I can afford to buy a house, but I don’t want to buy.  For some, that is an amazing statement.

I come from a culture (the UK) where `an Englishman’s home` is his castle, and people speak about a `housing ladder`.  

China, Singapore and Hong Kong arguably have a bigger cultural obsession with housing.

I am often asked by people I know `why` I don’t want to buy, as if not buying needs justifying.

The main reasons I don’t want to buy is:

  1. I have looked at the figures inside out – sure, sometimes housing beats stock markets.  Some housing markets at certain times will beat stock markets, for example US Housing beat the S&P from 2000-2010 and Australian housing beat the markets for 10 years or so until 1-2 years ago. However, over a lifetime investing (40-50 years) housing has always lagged markets. 
  2. The direct costs are high – that reduces net gains.  Take the UK as an example.  The costs of buying (stamp duty) is charged at 0-12% upfront.  The only way to avoid it is to buy the cheapest houses.  There are also the lawyers and other fees.  The upfront fees, therefore, can be 5% or higher. Then there is the annual fee for owning (known as council tax) which can cost 1%-2% per year. In comparison, you can get access to markets for 0.03% per year.  That isn’t to mention maintenance costs. 
  3. The indirect costs are high – time is money. All those hours spent viewing houses, and renovating the house all add up.  Another indirect cost is your lack of flexibility.  If you can’t accept a pay rise due to your house and not wanting to relocate, that can be a huge cost.  
  4. The risks are relatively high – but this one depends on the market.  If you are buying in a developed country with strong legal systems, the risks aren’t super-high. In most developing countries, the risks are much higher. Remember most countries have confiscated property in the last 40–50 years.
  5. It is an illiquid asset – if I want to sell land or property, it could take 6 months or longer.  
  6. There is a more efficient way to purchase property – Real Estate Investment Trusts (REITS) have the following advantages.
  • They are liquid
  • There are `index fund type` REITS which are cheap
  • Average performance is higher than direct property 
  • They can be held within the same structure as stocks and bonds.  So you can hold 10% REITS for example, within your overall portfolio.  It makes buy, hold and rebalance easier.  
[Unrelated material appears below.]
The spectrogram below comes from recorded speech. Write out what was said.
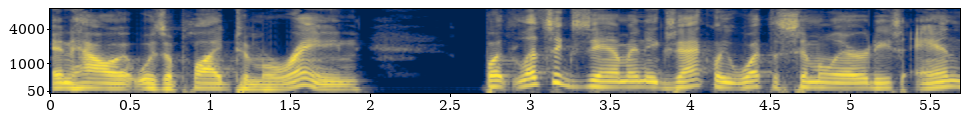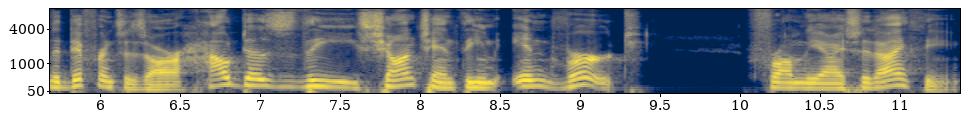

It is true there are benefits to buying property.  Leverage and the ability to use other peoples money. However, leverage works in the other way – leveraged losses and negative equity.  Even with leverage, the only people I have seen beat the average return of the S&P with leverage are professional real estate investors.
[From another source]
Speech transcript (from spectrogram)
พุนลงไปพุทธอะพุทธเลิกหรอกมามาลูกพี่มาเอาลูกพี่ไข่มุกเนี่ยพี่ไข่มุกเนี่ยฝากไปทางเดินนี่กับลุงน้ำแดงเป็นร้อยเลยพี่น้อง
It is also true that in some locations, it is cheaper to get a mortgage or buy outright than to rent, but that isn’t the case in that many markets.  Not only have academics found that renting is now cheaper in 65% of US cities, but many markets are so expensive that it is almost impossible to make money on housing.

Take Mainland China as an example. I have several clients who are renting in China. Often buying the same house on mortgage would cost double the rent!  China is an extreme example with rental yields as low as 1%-2%, but it shows you that getting capital gains on a property isn’t automatically profitable if you would have saved money renting. 

Further reading

  1. How to become rich by investing 
  2. Turn off CNBN and Bloomberg